Lifestyle centers, which are identified largely as open-air retail concepts that feature a few anchor tenant surrounded by retail chains that focus on discretionary sales, had fallen out of favor with investors for some time, but are now on the upswing. Developers have since learned that they must be built in warm climates in areas with growing population, and the handful that have done this are seeing a slow recovery. This, in turn, is attracting a new round of investors to the niche who are interested in developing new properties or buying into existing concepts. For more on this continue reading the following article from National Real Estate Investor.
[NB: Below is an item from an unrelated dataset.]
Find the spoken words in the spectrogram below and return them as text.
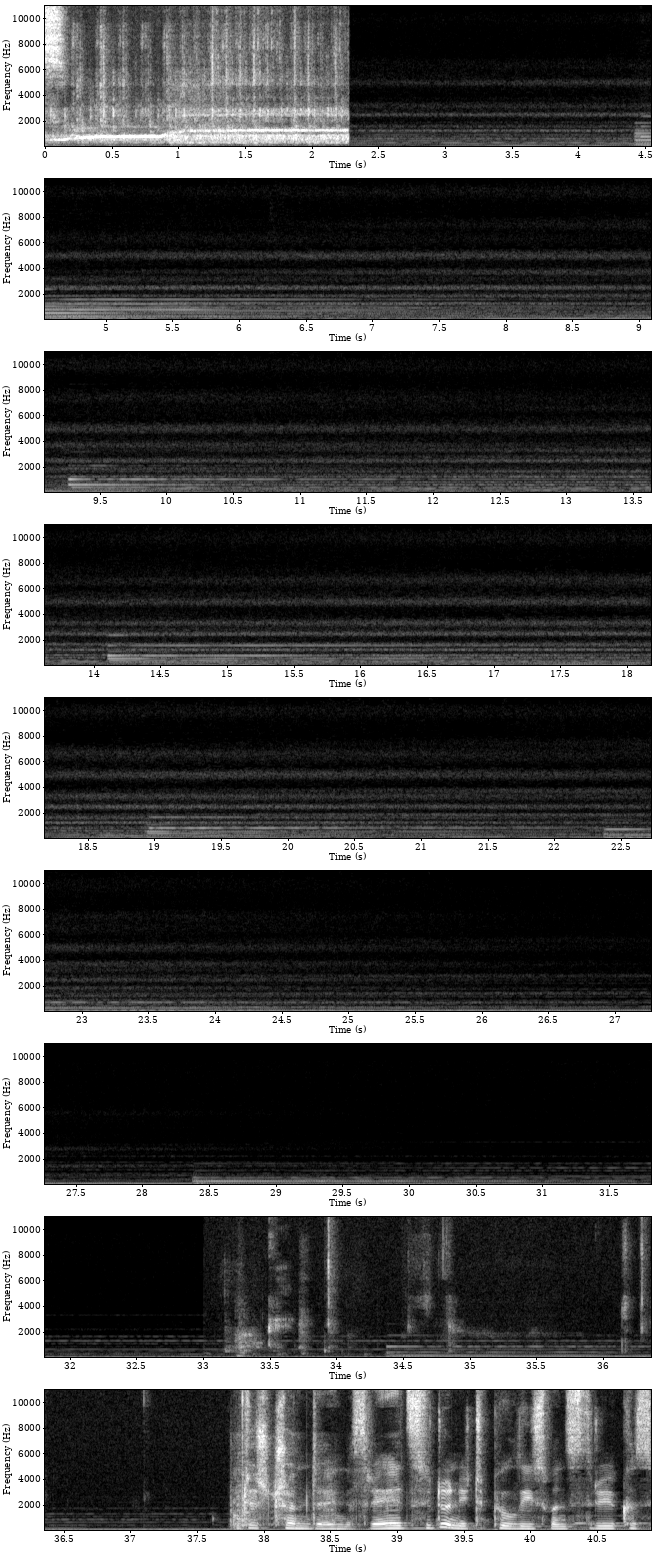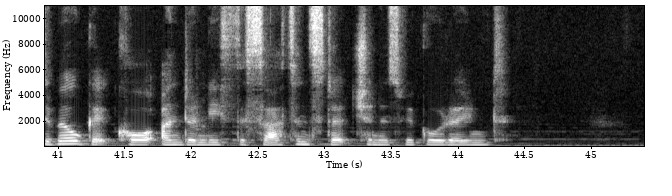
Just trim down the threads. You don't need to pull these ones through because they will get caught underneath the satin stitching as we go around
It may be hard to believe after the bad rap lifestyle centers had gotten during the downturn, but investors are once again interested in this product type, even if they’ve become much pickier about which properties they are willing to put money in.
Statistics put together by Real Capital Analytics, a New York City-based research firm, show that year-to-date investment sales volume in the lifestyle center sector, including closed deals and transactions under contract, totals $1.7 billion. That would put 2013 on track to match or break the record set in 2007, when lifestyle center sales totaled $1.75 billion, according to Dan Fasulo, managing director with RCA.
The total number of lifestyle centers sold this year may be only 19, but then again, it’s a rather small segment of the retail universe to begin with.
Ryan Severino, senior economist with Reis Inc., a New York City-based research firm, estimates that there were only 12 lifestyle center sales that took place over the past three years, which carried an average cap rate of 8 percent.
“Amazingly, we could see a record year,” says Fasulo. “Part of it might be the fact that it’s a relatively new niche for real estate, so a lot of developers were building these centers over the past five or six years and with the market recovering, it’s looking like a more opportune time to sell.”
On the upswing
Since lifestyle centers as a group tend to represent newer properties, they are commanding relatively high rents—an average of $21.99 per sq. ft. in the third quarter versus $14.55 per sq. ft. for all retail assets, notes Ryan McCullough, real estate economist with the CoStar Group, a Washington, D.C.-based research firm. Like the rest of the retail universe, they have also benefited from an improvement in fundamentals over the past few years. For instance, the overall vacancy rate for the segment has dropped 60 basis points from its peak of 8.3 percent at year-end 2011 to 7.7 percent today.
Of course, the vacancy rate for all retail properties reached its peak a year earlier, was lower by 110 basis points at 7.2 percent and has dropped by 70 basis points since then, to 6.5 percent, McCullough points out.
“It would appear that we are in recovery, but it’s a weaker recovery than across the entire retail class,” he notes. “What the fundamentals are telling us is that it’s not the strongest asset sub-type.”
That has meant that when investors look into buying lifestyle properties, they are paying very close attention to the details, according to Fasulo. The centers that are getting picked up tend to be located in markets with high population growth and warm climates, including Los Angeles, San Francisco, Atlanta and major Texas cities. (Since lifestyle centers tend to be open-air, building them in cold places like Minnesota turned out to be a mistake, as developers found out during the Recession.)
Other key considerations include the prevalence of high-income consumers in the trade area (since lifestyle center tenants tend to focus on discretionary merchandise) and the amount of money the retailers are bringing in sales.
“Some of these centers that are a little more established and in infill locations, I look at them almost the same way I look at high-end class-A malls,” says Ryan Severino. “Where the trade area really supports them they are still kind of in favor.”
At the same time, Severino adds, “I remember working for investment firms [in the mid-200s], and every time you turned around there was a new deal to build a lifestyle center. But if you looked at the people who were going to be the customers, they weren’t ideal.”
What seems to be less of an issue for investors than developers is the centers’ size. While developers quickly found out that a 100,000-sq.-ft. lifestyle property with no anchor tenants may be a leasing nightmare, if investors want to buy a lifestyle center today they need to concentrate on the centers’ performance, rather than GLA, notes Fasulo.
Given scant product availability (there are only about 100 million sq. ft. in lifestyle center space in the U.S. today, in a retail universe that totals 12 billion sq. ft., according to CoStar statistics), the acquisition criteria “is a lot less scientific than you may believe,” says Fasulo. “If you are an investor and you have to wait for a center that’s x square feet you might be waiting forever. It’s more the pricing range versus the square foot range.”
This article was republished with permission from National Real Estate Investor.